Minneapolis, MN – Thousands turned out to march through the streets of south Minneapolis against the United States practice of separating children from their families at the Mexico-US border. The start time of the event was pushed back a half hour due to a fierce thunderstorm that rolled through at 2 p.m.
Unicorn Riot was live from south Minneapolis:
One participant Avery who grew up in Texas near the border said that what’s going on “is an atrocity, in that children that I personally know are being affected & ripped away from their families, just because they’re coming from across a fake line.”
“I grew up in #Texas, on the border.

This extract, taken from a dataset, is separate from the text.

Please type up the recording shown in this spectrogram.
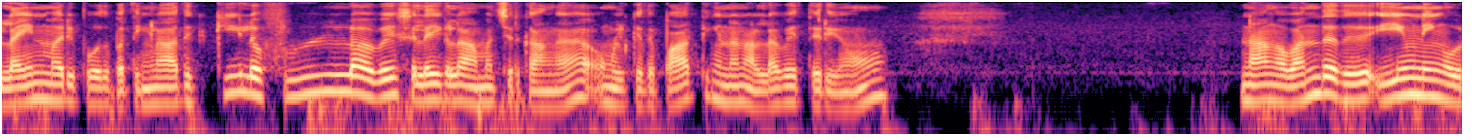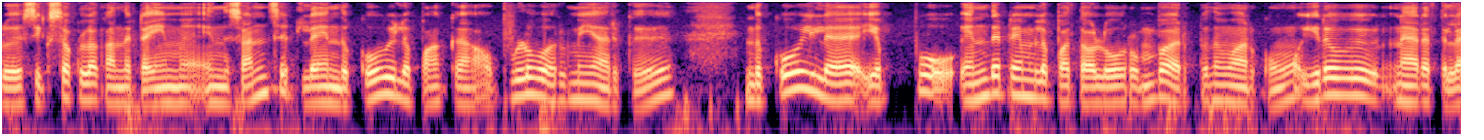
லைன் மாதிரி போகுது பார்த்தீங்களா அதுக்கு கீழே ஃபுல்லாகவே சிலைகளாக அமைச்சிருக்காங்க. உங்களுக்கு இதை பார்த்தீங்கன்னா நல்லாவே தெரியும். நாங்கள் வந்தது ஈவினிங் ஒரு சிக்ஸ் ஓ கிளாக் அந்த டைமு இந்த சன்செட்டில் இந்த கோவிலை பார்க்க அவ்வளோ அருமையாக இருக்குது இந்த கோயிலை எப்போ எந்த டைமில் பார்த்தாலும் ரொம்ப அற்புதமாக இருக்கும். இரவு நேரத்தில்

What’s going on is an atrocity, in that children that I personally know are being affected & ripped away from their families, just bc they’re coming from across a fake line.”

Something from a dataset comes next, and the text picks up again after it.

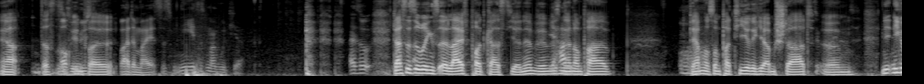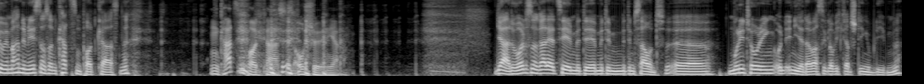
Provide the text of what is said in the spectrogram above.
Ja, das ist auch auf jeden. Fall. Warte mal, jetzt ist, nee, jetzt ist mal gut hier. Also, das ist übrigens ein Live-Podcast hier, ne? Wir müssen ja noch ein paar. Wir haben noch so ein paar Tiere hier am Start. Ähm, Nico, wir machen demnächst noch so einen Katzen-Podcast, ne? Ein Katzen-Podcast ist auch schön, ja. Ja, du wolltest noch gerade erzählen mit dem, mit dem, mit dem Sound. Äh, Monitoring und In-Ear, da warst du, glaube ich, gerade stehen geblieben, ne?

— Unicorn Riot (@UR_Ninja) July 1, 2019
When our host Georgia asked how the issue could be resolved, Avery responded, “I’d say, abolishing ICE; re-looking at how we manage our borders; re-considering them entirely because, frankly, the fact that we can justify concentration camps because of a fake line suggests that maybe we should re-consider it as a whole.”
Sudanese-American protester Ali was out protesting the Muslim Ban at the #StopSeparatingFamilies anti-ICE march, as well as spreading awareness about the uprising taking place in Sudan.
At the #StopSeparatingFamilies march in #Mpls Ali spoke about the impacts of the #MuslimBan for #Sudanese ppl & the recent #KhartoumMassacre where 120+ protesters were killed by RSF/Janjaweed.
The #uprising in #Sudan has forced a power-sharing deal between civilian/military rule. pic.twitter.com/PRrF31SDYZ
— Unicorn Riot (@UR_Ninja) July 11, 2019
Chava Kohkoffel, a protester of Askenazi Jewish descent, had organized a variety of local Jewish activists to attend the march together in order to show unified opposition to the camps as a bloc of Jewish people.
— Unicorn Riot (@UR_Ninja) July 12, 2019
Chava explained the importance of taking a stand as an anti-Zionist Jew, “to place my traditions and values and diaspora in a Yiddish idea of doyekit which means, wherever you are… it means ‘hereness’; wherever you are, you’re fighting for liberation there.”
Click here to read through all our past coverage on immigration and border control.